The Diary of a Provincial Lady is a brilliantly observed comic novel, as funny and fresh today as when it was first written. It’s not easy being a Provincial Lady in Devonshire in the 1920s, juggling a grumpy husband, mischievous children and a host of domestic dilemmas – from rice mould to a petulant cook. But this Provincial Lady will not be defeated; not by wayward flower bulbs, not by unexpected houseguests, not even by the Blitz. She will continue to preside over the W.I., endure rain-drenched family picnics and succeed as a published author, all the while tending to her strawberries.

This is such a charming novel.

I hadn’t heard of E.M. Delafield before, but she came up several times over the course of a week, so I thought I should probably check her out, as the novel sounded like something I’d definitely enjoy.

I got this on my Kindle, and was pretty happy that the price was super low, but the formatting was atrocious. There were spelling errors, line spacing issues, and the biography at the beginning was pulled from Wikipedia, despite it supposedly being a Penguin Modern Classic edition… right. Maybe Penguin’s classics department got lazy. Who needs formatting anyway? But I digress…

Besides that, and an extremely abrupt beginning (I actually had to get a friend to check their copy to see if mine started in the right place! Already knew by page one that the file was dodgy!) the book was really lovely.

The Provincial Lady is someone I’d really like to be friends with- she feels like she doesn’t quite belong in the city literati lifestyle of her best friend, Rose, but she also doesn’t quite belong in her provincial life in Cornwall. She’s never really read the right books or has the right dress, plus she’s got a bit of a shopping addiction. She also doesn’t really feel like her family is quite right- they’re never as clever or well behaved as the fashionable people’s children. Her husband is boring, rude and bad tempered, making her life just that much better… and don’t even get her started on the neighbours.
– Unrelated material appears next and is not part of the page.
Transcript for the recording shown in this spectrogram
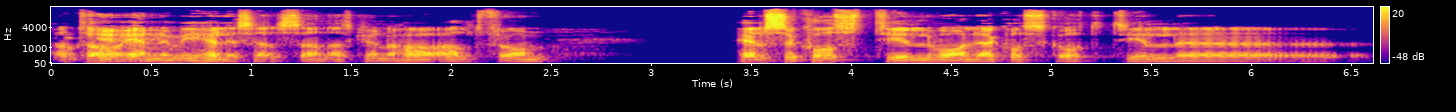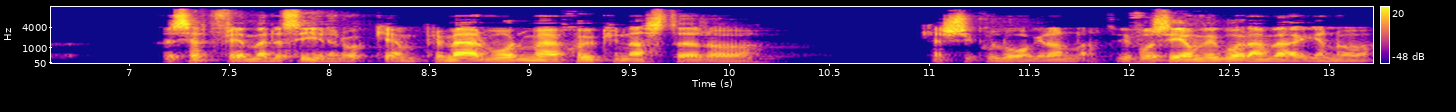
Att okay. ha ännu mer helhetshälsan, att kunna ha allt från hälsokost till vanliga kostskott till eh, receptfria mediciner och en primärvård med sjukgymnaster och kanske psykologer och annat. Vi får se om vi går den vägen och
The diary format is well executed and classy, with loads of funny asides and moments. I really enjoyed the whole thing, so was a bit disappointed that it was so short…but at least there’s sequels to enjoy!